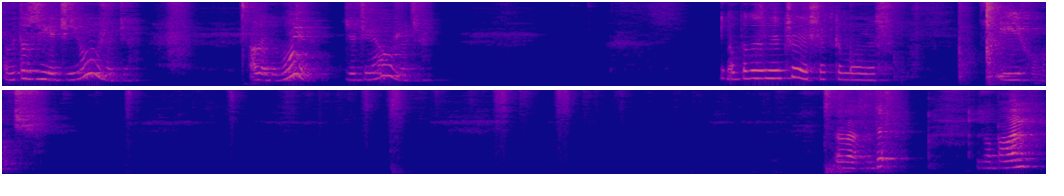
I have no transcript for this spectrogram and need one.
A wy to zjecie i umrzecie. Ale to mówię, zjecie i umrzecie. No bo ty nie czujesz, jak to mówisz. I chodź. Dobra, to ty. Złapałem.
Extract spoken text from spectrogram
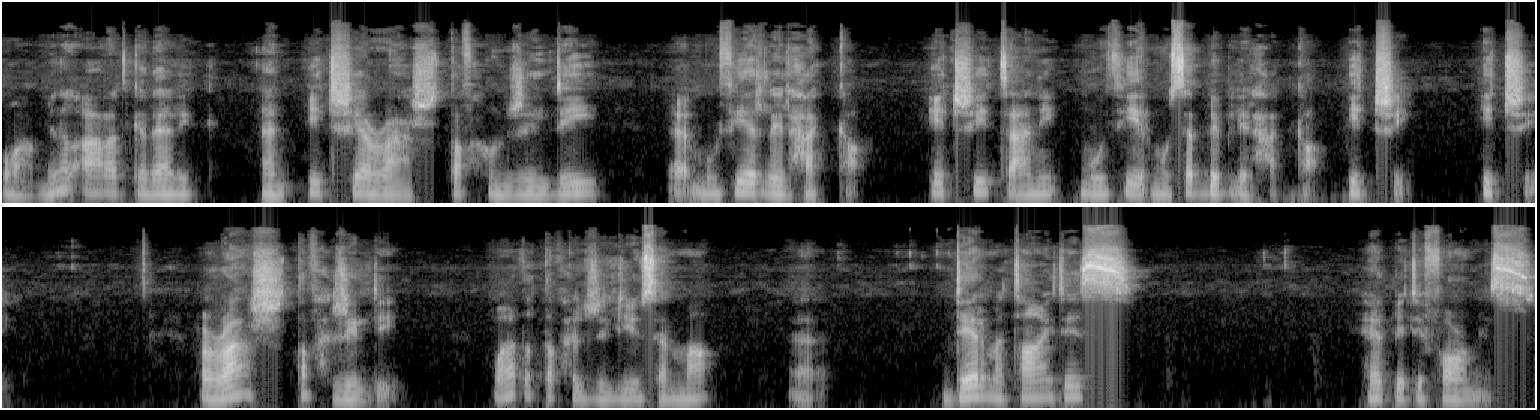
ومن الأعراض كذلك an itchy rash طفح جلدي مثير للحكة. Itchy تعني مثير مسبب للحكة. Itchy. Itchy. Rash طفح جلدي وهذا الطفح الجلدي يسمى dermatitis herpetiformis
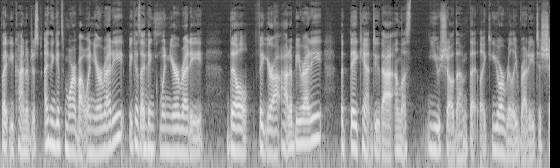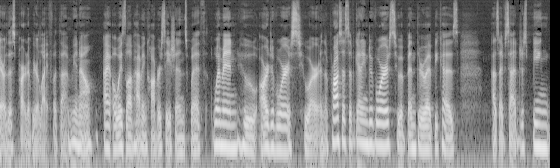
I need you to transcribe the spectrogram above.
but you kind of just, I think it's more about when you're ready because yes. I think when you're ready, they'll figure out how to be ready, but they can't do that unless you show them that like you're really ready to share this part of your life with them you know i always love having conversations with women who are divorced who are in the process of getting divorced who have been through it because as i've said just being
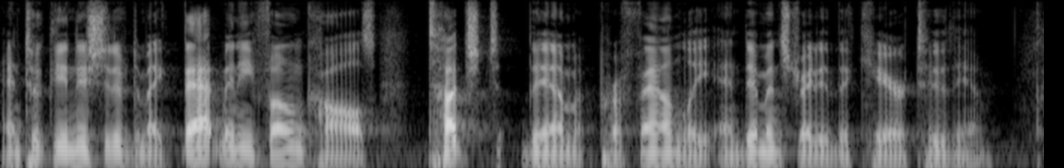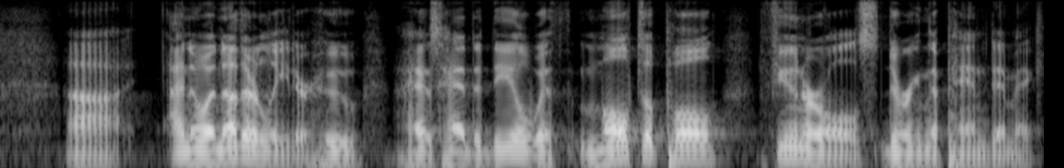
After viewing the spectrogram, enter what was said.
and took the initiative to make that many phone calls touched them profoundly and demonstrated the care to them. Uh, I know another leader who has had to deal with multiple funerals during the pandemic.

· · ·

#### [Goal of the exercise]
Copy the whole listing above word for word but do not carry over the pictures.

#### [Task answer]
I have no transcript for this spectrogram and need one.
A wy to zjecie i umrzecie. Ale to mówię, zjecie i umrzecie. No bo ty nie czujesz, jak to mówisz. I chodź. Dobra, to ty. Złapałem.
Extract spoken text from spectrogram
ومن الأعراض كذلك an itchy rash طفح جلدي مثير للحكة. Itchy تعني مثير مسبب للحكة. Itchy. Itchy. Rash طفح جلدي وهذا الطفح الجلدي يسمى dermatitis herpetiformis
I need you to transcribe the spectrogram above.
but you kind of just, I think it's more about when you're ready because yes. I think when you're ready, they'll figure out how to be ready, but they can't do that unless you show them that like you're really ready to share this part of your life with them you know i always love having conversations with women who are divorced who are in the process of getting divorced who have been through it because as i've said just being
After viewing the spectrogram, enter what was said.
and took the initiative to make that many phone calls touched them profoundly and demonstrated the care to them. Uh, I know another leader who has had to deal with multiple funerals during the pandemic.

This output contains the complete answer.